Does Maitake possess anti-aging properties? That is a question that many have pondered. In a study of the effects Maitake has on age-related high blood pressure, it was found that Maitake may lessen hypertension and in doing so support a longer lifespan. These studies would require further trials to produce conclusive results but they are encouraging. It is also known that the body of Maitake is rich in antioxidants; substances that may fortify cell health by warding off potentially damaging free radicals.
What is the best way to take Maitake Mushrooms?
Maitake mushrooms have been a culinary treat for thousands of years but they were also very rare due to how difficult they were to cultivate. The art of growing mushrooms was not established until the mid 7th century and even then it took much longer to figure out how to make Maitake occur; they weren’t commercially cultivated until the 1980s. Since it has been cultivated, however, Maitake has made a welcome appearance in many dishes. Originally it would simply have been washed and fried or pickled but in more recent years chefs have become more creative with the ingredient, even going so far as including it in desserts such as cheesecake.
Maitake is available in a variety of supplement options, including powder, tablets, or even tea, but we would recommend the use of tinctures. Tinctures are the most effective way of delivering the benefits of Maitake to your diet as they contain the active components of maitake, extracted through alcohol soaking. These extracts contain a pure essence of the maitake supplement to introduce to your diet, making it the most effective way of reaping the available benefits.
When to take maitake mushroom
There are a variety of ways to introduce Maitake mushroom extract to your daily routine. Most supplements can be taken once a day, though this depends on the dosage size and specific supplement being used. In most circumstances it can be taken in the morning with breakfast to set you up for the day but you should read the instructions provided with the supplement to be sure.
What is the best maitake mushroom supplement?
The most effective Maitake supplements contain a high concentration of constituents taken from the fruiting body of the fungus. Other, less effective supplements, may dilute the active ingredients with mycelium grain or other filler ingredients. Click this link for more details.
Possible side effects & risks to consider

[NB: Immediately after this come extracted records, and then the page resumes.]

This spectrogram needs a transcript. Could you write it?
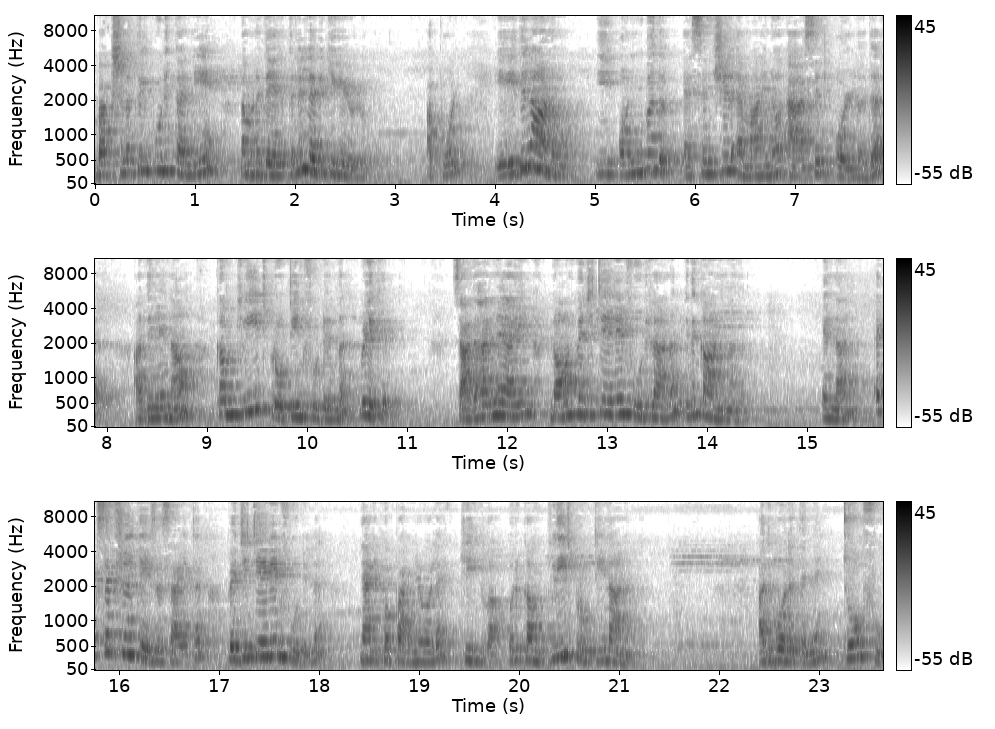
ഭക്ഷണത്തിൽ കൂടി തന്നെ നമ്മുടെ ദേഹത്തിന് ലഭിക്കുകയുള്ളൂ. അപ്പോൾ ഏതിലാണോ ഈ ഒൻപത് എസെൻഷ്യൽ അമൈനോ ആസിഡ് ഉള്ളത് അതിനെ നാം കംപ്ലീറ്റ് പ്രോട്ടീൻ ഫുഡ് എന്ന് വിളിക്കും. സാധാരണയായി നോൺ വെജിറ്റേറിയൻ ഫുഡിലാണ് ഇത് കാണുന്നത്. എന്നാൽ എക്സെപ്ഷണൽ കേസസ് ആയിട്ട് വെജിറ്റേറിയൻ ഫുഡിൽ ഞാനിപ്പോൾ പറഞ്ഞ പോലെ കീൽവ ഒരു കംപ്ലീറ്റ് പ്രോട്ടീൻ ആണ്. അതുപോലെ തന്നെ ടോഫു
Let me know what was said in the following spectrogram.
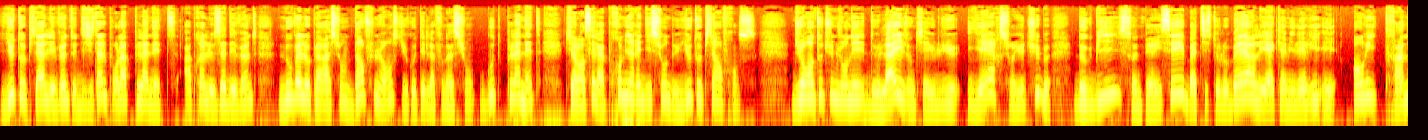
Utopia, l'event digital pour la planète. Après le Z-Event, nouvelle opération d'influence du côté de la fondation Good Planet qui a lancé la première édition de Utopia en France. Durant toute une journée de live, donc qui a eu lieu hier sur YouTube, Dogby, Swan Périssé, Baptiste Laubert, Léa Camilleri et Henri Tran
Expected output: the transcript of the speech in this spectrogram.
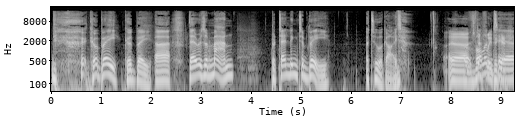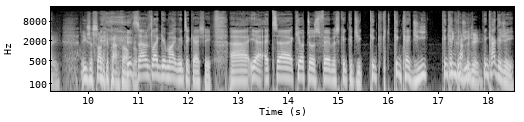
It could be, could be. Uh, there is a man pretending to be a tour guide. Uh, it's definitely volunteer- Takeshi. He's a psychopath it sounds like it might be Takeshi. Uh, yeah, at uh, Kyoto's famous Kinkaji, Kink- Kinkaji, Kinkakuji. Kinkakuji.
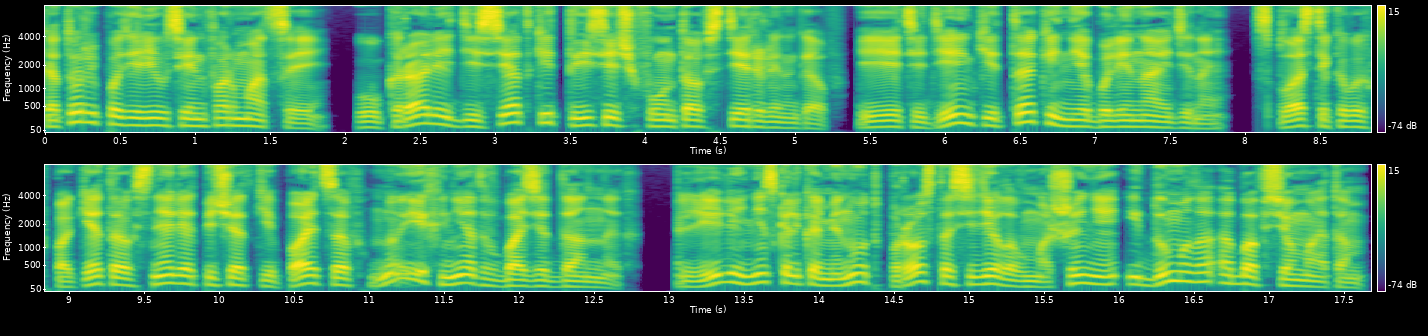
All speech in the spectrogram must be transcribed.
который поделился информацией. Украли десятки тысяч фунтов стерлингов, и эти деньги так и не были найдены. С пластиковых пакетов сняли отпечатки пальцев, но их нет в базе данных. Лили несколько минут просто сидела в машине и думала обо всем этом.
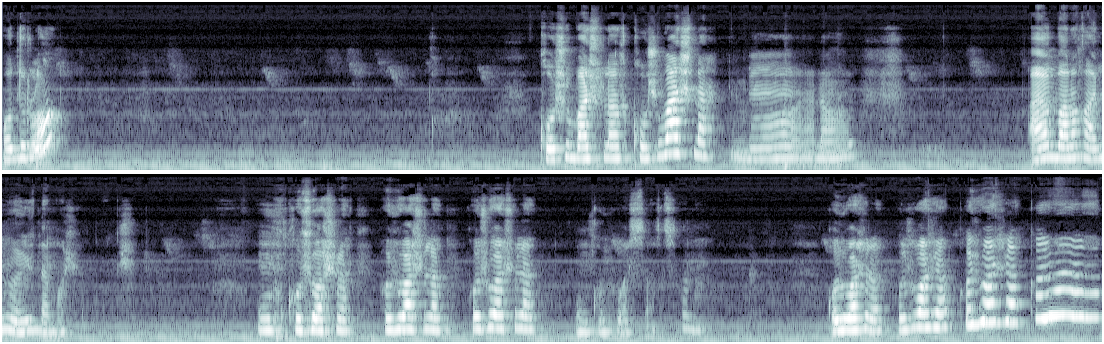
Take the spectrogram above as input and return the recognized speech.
Hadi lan. Koşu başla, koşu başla. Ayağım bana kaymıyor o yüzden başlamış. Koşu başla, koşu başla, koşu başla. Oğlum koşu başlatsana. Koşu başla, koşu başla, koşu başla, koşu başla,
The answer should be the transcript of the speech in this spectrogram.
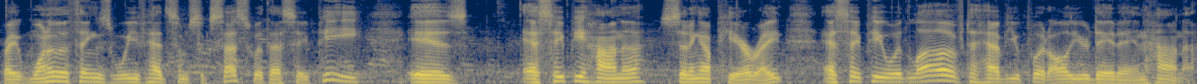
right? One of the things we've had some success with SAP is SAP HANA sitting up here, right? SAP would love to have you put all your data in HANA,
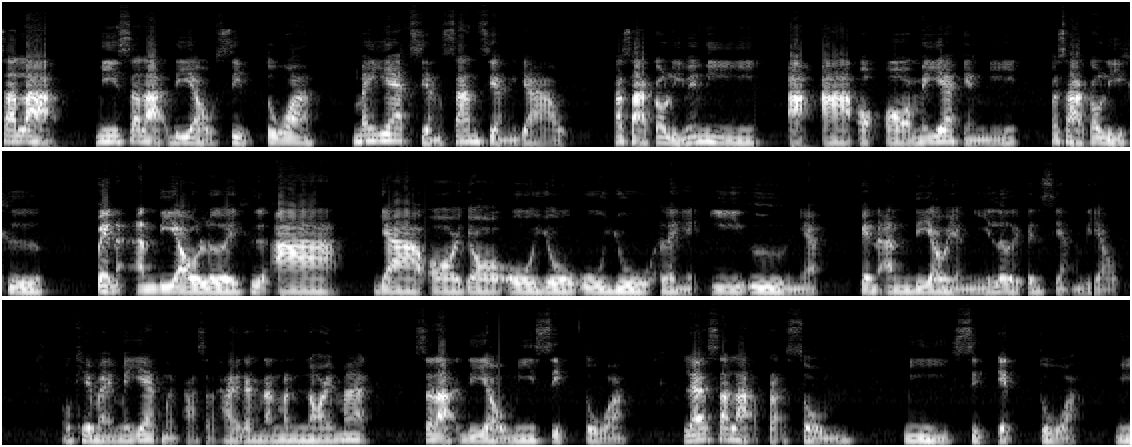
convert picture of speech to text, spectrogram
สระมีสระเดี่ยว 10 ตัว ไม่แยกเสียงสั้นเสียงยาว ภาษาเกาหลีไม่มีอะอาอออไม่แยกอย่างนี้ ภาษาเกาหลีคือเป็นอันเดียวเลยคืออายาออยโอโยอูยูอะไรเงี้ยอีอืออย่างเงี้ยเป็นอันเดียวอย่างนี้เลยเป็นเสียงเดียว โอเคไหมไม่แยกเหมือนภาษาไทยดังนั้นมันน้อยมาก สระเดียวมี 10 ตัว และสระผสมมี 11 ตัว มี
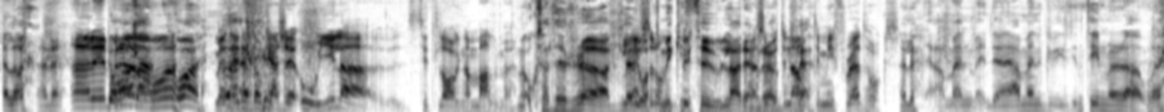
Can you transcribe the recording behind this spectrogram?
Eller? Eller, är det Dåla. bra? Men tänkte att de kanske ogillar sitt lagnamn Malmö. Men också att Rögle Eftersom låter de mycket bytt- fulare än Så bytte namn Rögle. till MIF Redhawks. Eller? Ja men, men- ja, men inte in med det där.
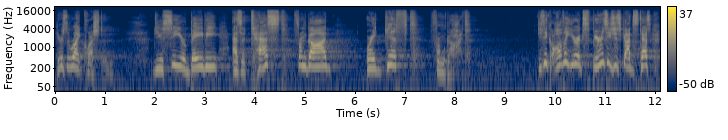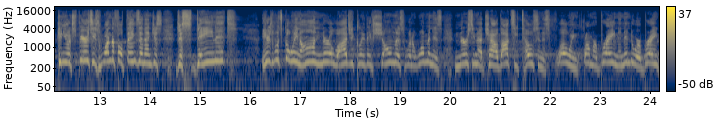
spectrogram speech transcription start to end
Here's the right question Do you see your baby as a test from God or a gift from God? Do you think all that you're experiencing is just God's test? Can you experience these wonderful things and then just disdain it? Here's what's going on neurologically. They've shown this when a woman is nursing that child, oxytocin is flowing from her brain and into her brain.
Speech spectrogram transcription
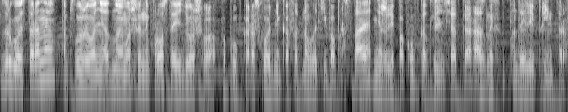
С другой стороны, обслуживание одной машины просто и дешево, покупка расходников одного типа простая, нежели покупка для десятка разных моделей принтеров.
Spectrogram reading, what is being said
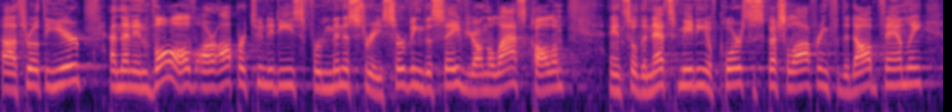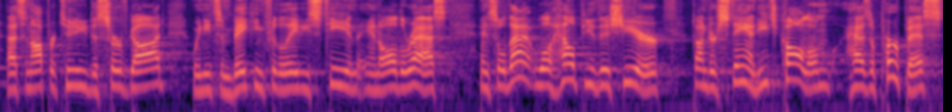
uh, throughout the year. And then involve our opportunities for ministry, serving the Savior on the last column. And so the Nets meeting, of course, a special offering for the Dobb family. That's an opportunity to serve God. We need some baking for the ladies' tea and, and all the rest. And so that will help you this year to understand each column has a purpose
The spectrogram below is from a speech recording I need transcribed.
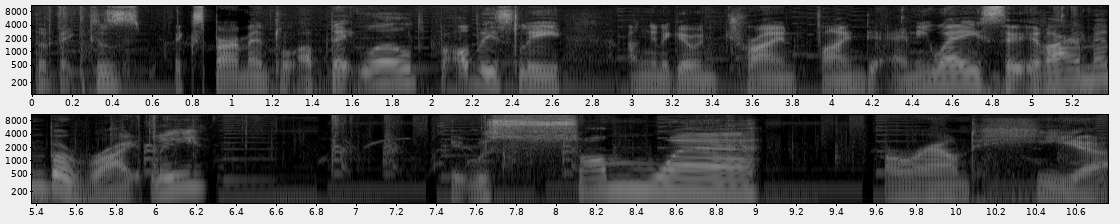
the Viktor's experimental update world. But obviously, I'm gonna go and try and find it anyway. So if I remember rightly, it was somewhere around here.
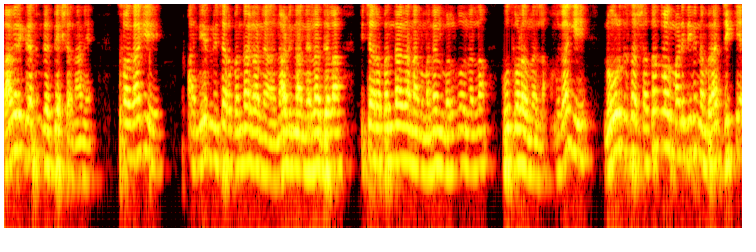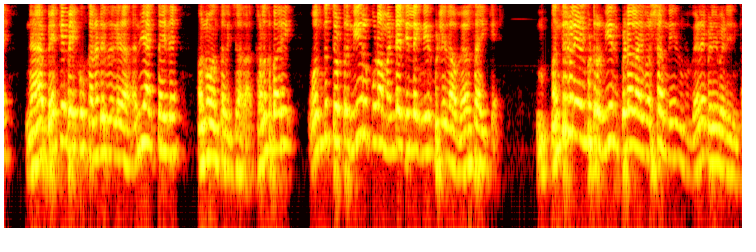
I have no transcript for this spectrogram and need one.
ಕಾವೇರಿ ಕ್ರಿಯಾಸಮಿತಿ ಅಧ್ಯಕ್ಷ ನಾನೇ. ಸೊ ಹಾಗಾಗಿ ಆ ನೀರಿನ ವಿಚಾರ ಬಂದಾಗ ನಾಡಿನ ನೆಲ ಜಲ ವಿಚಾರ ಬಂದಾಗ ನಾನು ಮನೇಲಿ ಮಲ್ಗೋನಲ್ಲ ಕೂತ್ಕೊಳ್ಳೋನಲ್ಲ. ಹಾಗಾಗಿ ನೂರು ದಿವಸ ಸತತವಾಗಿ ಮಾಡಿದೀವಿ ನಮ್ಮ ರಾಜ್ಯಕ್ಕೆ ನ್ಯಾಯ ಬೇಕೇ ಬೇಕು. ಕನ್ನಡಿಗರಿಗೆ ಅನ್ಯಾಯ ಆಗ್ತಾ ಇದೆ ಅನ್ನುವಂತ ವಿಚಾರ. ಕಳೆದ ಬಾರಿ ಒಂದು ತೊಟ್ಟು ನೀರು ಕೂಡ ಮಂಡ್ಯ ಜಿಲ್ಲೆಗೆ ನೀರು ಬಿಡಲಿಲ್ಲ ವ್ಯವಸಾಯಕ್ಕೆ. ಮಂತ್ರಿಗಳು ಹೇಳ್ಬಿಟ್ರು, ನೀರು ಬಿಡಲ್ಲ, ಈ ವರ್ಷ ನೀರು ಬೆಳೆ ಬೆಳಿಬೇಡಿ ಅಂತ.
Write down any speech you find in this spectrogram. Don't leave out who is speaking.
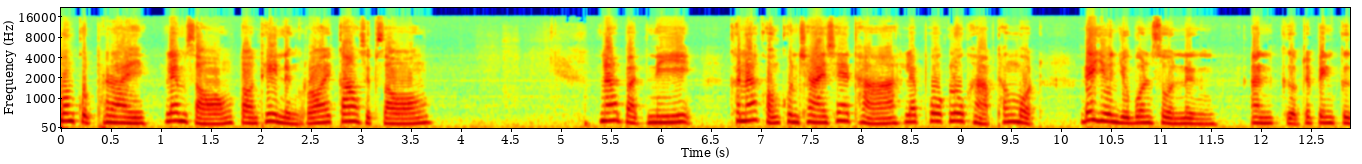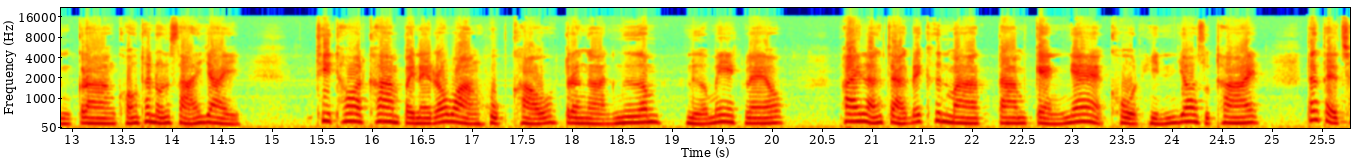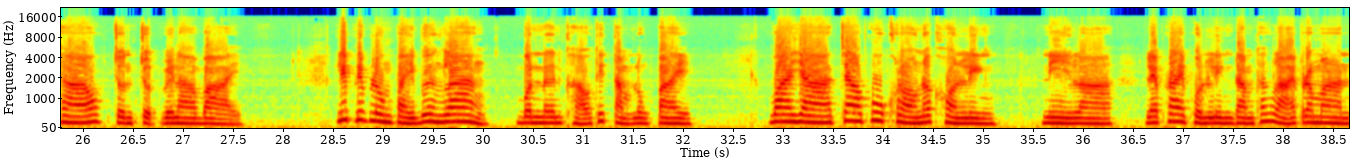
Speaker 1: มงกุฎไพร เล่มสองตอนที่หนึ่งร้อยเก้าสิบสองหน้าบัดนี้ คณะของคุณชายเชษฐาและพวกลูกหาบทั้งหมด ได้ยืนอยู่บนส่วนหนึ่ง อันเกือบจะเป็นกึ่งกลางของถนนสายใหญ่ ที่ทอดข้ามไปในระหว่างหุบเขาตระงานเงื้อม เหนือเมฆแล้ว ภายหลังจากได้ขึ้นมาตามแก่งแง่โขดหินยอดสุดท้าย ตั้งแต่เช้าจนจดเวลาบ่าย รีบๆลงไปเบื้องล่าง บนเนินเขาที่ต่ำลงไป วายาเจ้าผู้ครองนครลิง นีลา และไพร่พลลิงดำทั้งหลายประมาณ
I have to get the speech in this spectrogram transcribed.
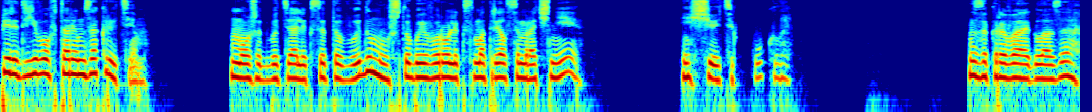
перед его вторым закрытием. Может быть, Алекс это выдумал, чтобы его ролик смотрелся мрачнее? Еще эти куклы. Закрывая глаза,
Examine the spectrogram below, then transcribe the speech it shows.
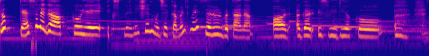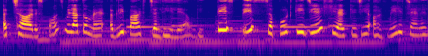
तो कैसे लगा आपको ये एक्सप्लेनेशन मुझे कमेंट में ज़रूर बताना। और अगर इस वीडियो को अच्छा रिस्पांस मिला तो मैं अगली पार्ट जल्दी ही ले आऊँगी। प्लीज़ प्लीज़ सपोर्ट कीजिए शेयर कीजिए और मेरे चैनल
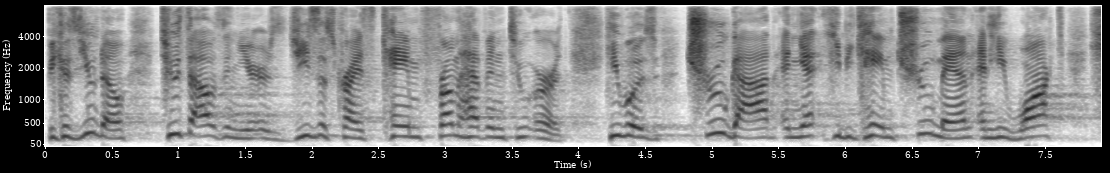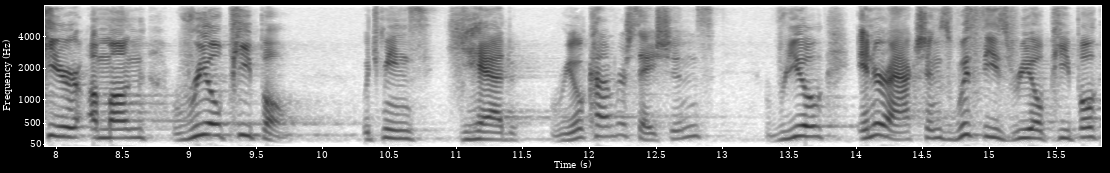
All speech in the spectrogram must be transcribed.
Because you know, 2,000 years, Jesus Christ came from heaven to earth. He was true God, and yet he became true man, and he walked here among real people, which means he had real conversations, real interactions with these real people,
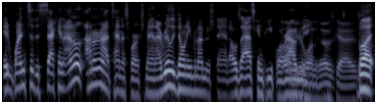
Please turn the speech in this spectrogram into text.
It went to the second. I don't I don't know how tennis works, man. I really don't even understand. I was asking people Oh, around you're me. one of those guys. But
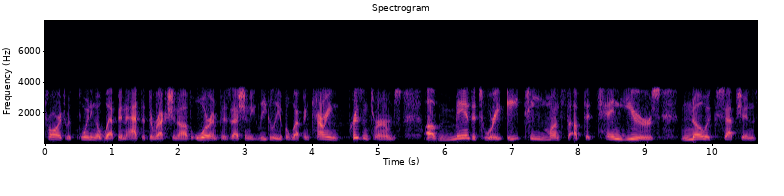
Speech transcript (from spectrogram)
charged with pointing a weapon at the direction of or in possession illegally of a weapon, carrying prison terms of mandatory 18 months to up to 10 years, no exceptions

Regardless of what information you find, always consult your doctor before adding a supplement to your diet. This is especially important if you are diabetic, breastfeeding, pregnant, or have an autoimmune disease. Please also note that, although extremely rare, Maitake extract has the potential to cause allergic reactions. If any symptoms occur after taking, stop using the supplement immediately and consult a medical professional.
Maitake has been treasured for thousands of years due to how rare it was to find and delicious to eat. Since Maitake cultivation began in the 80s there have been numerous discoveries regarding the additional benefits of the mushroom, along with possible ways it can be processed and added to our routines.
More research is required for us to understand precisely how Maitake can improve our health, but there are promising results that indicate it may be positive for our immune systems, liver health, blood sugar levels, and perhaps even be a useful supplement in the treatment of cancer.
Tincture extract allows you to quickly and easily introduce Maitake to your day. If you think the “Hen of the Woods” is for you, ask your doctor about it.
Where to buy Maitake mushroom in the UK
Maitake mushroom products, including tincture extract, are available in specialist high street shops and can be ordered online from stores like this one.